back to top
 View Profile Link to this post
view previous topic | view next topic | view all topics
Discussions > Espresso > Q and A > Predicting Grind...  
New Topics updated topics   New Posts new posts   Unanswered Posts new unanswered     Search Discussion Board search   Discussion Board FAQ faq   Signup sign up  
Not Logged in: Log In to Postlog in
Discussions Quick Jump:
Symbols: New Posts= New Posts since your last visit      No New Posts= No New Posts since last visit     Go to most recent post= Newest post
Forum Rules:
No profanity, illegal acts or personal attacks will be tolerated in these discussion boards.
No commercial posting of any nature will be tolerated; only private sales by private individuals, in the "Buy and Sell" forum.

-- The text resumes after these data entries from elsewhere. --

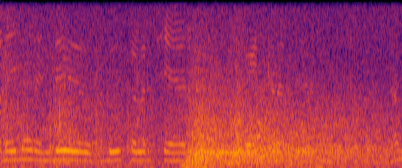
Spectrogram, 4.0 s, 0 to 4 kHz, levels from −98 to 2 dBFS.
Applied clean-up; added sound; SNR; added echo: none; Thunder / Rain; -2 dB; none.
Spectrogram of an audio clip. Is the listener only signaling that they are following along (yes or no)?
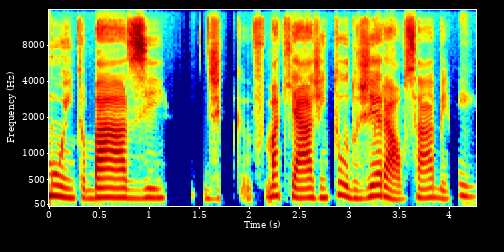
no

No SEO style postings will be tolerated. SEO related posts will result in immediate ban from CoffeeGeek.
No cross posting allowed - do not post your topic to more than one forum, nor repost a topic to the same forum.
Who Can Read The Forum? Anyone can read posts in these discussion boards.
Who Can Post New Topics? Any registered CoffeeGeek member can post new topics.
Who Can Post Replies? Any registered CoffeeGeek member can post replies.
Can Photos be posted? Anyone can post photos in their new topics or replies.
Who can change or delete posts? Any CoffeeGeek member can edit their own posts. Only moderators can delete posts.
Probationary Period: If you are a new signup for CoffeeGeek, you cannot promote, endorse, criticise or otherwise post an unsolicited endorsement for any company, product or service in your first five postings.
Quick Mill Andreja
Best bang for the buck in E-61 Espresso Machines.  In stock, free shipping, 2 yr warranty!
cupandbrew.com
Home | Opinions | Consumer Reviews | Guides & How Tos | CoffeeGeek Reviews | Resources | Forums | Contact Us
CoffeeGeek.com, CoffeeGeek, and Coffee Geek, along with all associated content & images are copyright ©2000-2014 by Mark Prince, all rights reserved, unless otherwise indicated. Content, code, and images may not be reused without permission. Usage of this website signifies agreement with our Terms and Conditions. (0.244874000549)
Privacy Policy | Copyright Info | Terms and Conditions | CoffeeGeek Advertisers | RSS | Find us on Google+